PROMPT
Give again only the lines from the line that holds "I have no transcript" to the end of the data, inclusive, omitting all pictures.

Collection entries
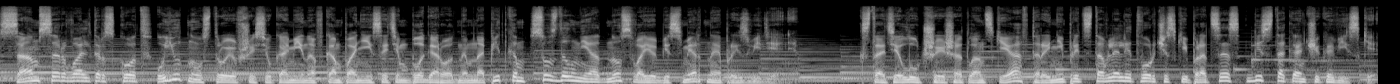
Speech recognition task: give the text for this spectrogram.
Сам сэр Вальтер Скотт, уютно устроившись у камина в компании с этим благородным напитком, создал не одно свое бессмертное произведение. Кстати, лучшие шотландские авторы не представляли творческий процесс без стаканчика виски.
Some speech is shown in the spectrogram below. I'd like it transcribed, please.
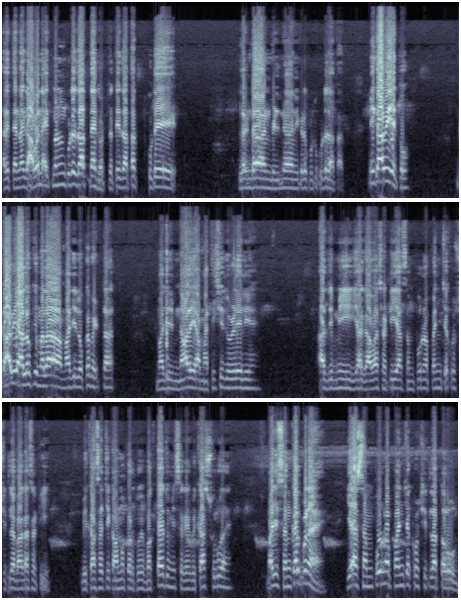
अरे त्यांना गावं नाहीत म्हणून कुठे जात नाहीत वाटतं. ते जातात कुठे? लंडन बिल्डन इकडे कुठे कुठे जातात. मी गावी येतो. गावी आलो की मला माझी लोक भेटतात. माझी नाळ या मातीशी जुळलेली आहे. आज मी या गावासाठी या संपूर्ण पंचक्रोशीतल्या भागासाठी विकासाची कामं करतोय. बघताय तुम्ही सगळे विकास सुरू आहे. माझी संकल्पना आहे या संपूर्ण पंचक्रोशीतला तरुण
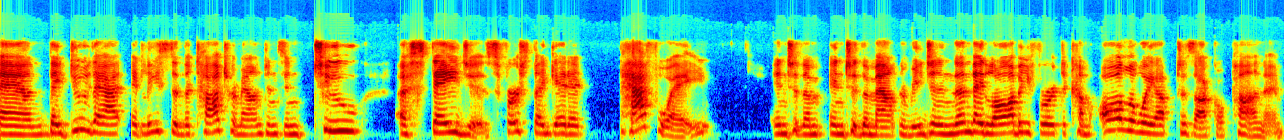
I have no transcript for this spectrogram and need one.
and they do that at least in the Tatra Mountains in two uh, stages. First, they get it halfway into the into the mountain region and then they lobby for it to come all the way up to Zakopane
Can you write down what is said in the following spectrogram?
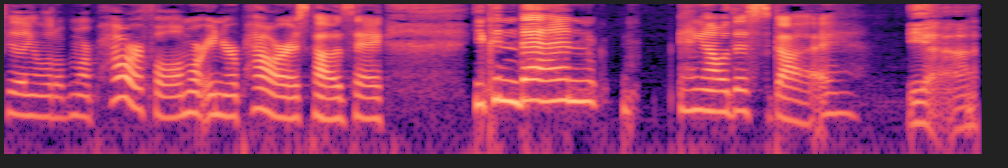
feeling a little more powerful, more in your power, as Pa would say, you can then hang out with this guy Yeah.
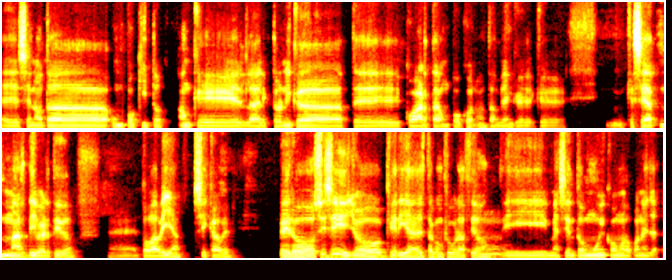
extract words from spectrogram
Eh, se nota un poquito, aunque la electrónica te coarta un poco, ¿no? También que, que, sea más divertido eh, todavía, si cabe. Pero sí, sí, yo quería esta configuración y me siento muy cómodo con ella.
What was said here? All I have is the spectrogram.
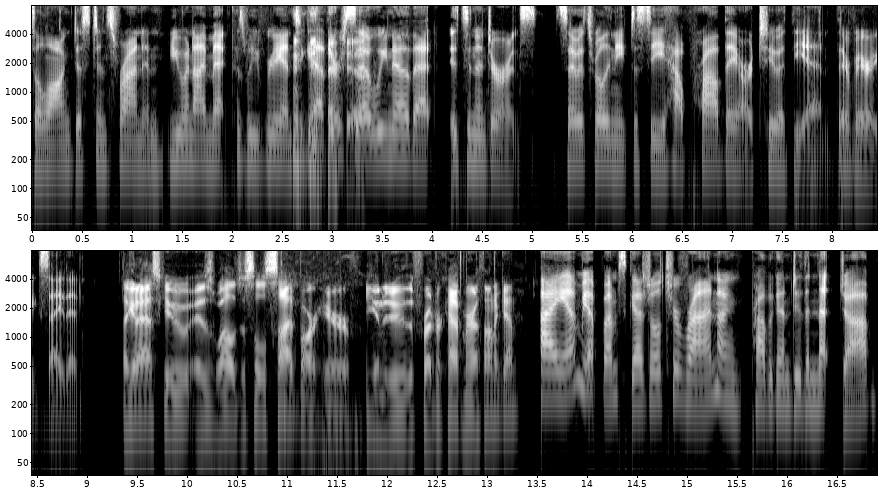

FINAL ANSWER
I have no transcript for this spectrogram and need one.
and they do that at least in the Tatra Mountains in two uh, stages. First, they get it halfway into the into the mountain region and then they lobby for it to come all the way up to Zakopane
Can you write down what is said in the following spectrogram?
feeling a little more powerful, more in your power, as Pa would say, you can then hang out with this guy Yeah.
extract words from spectrogram
Eh, se nota un poquito, aunque la electrónica te coarta un poco, ¿no? También que, que, sea más divertido eh, todavía, si cabe. Pero sí, sí, yo quería esta configuración y me siento muy cómodo con ella.
What was said here? All I have is the spectrogram.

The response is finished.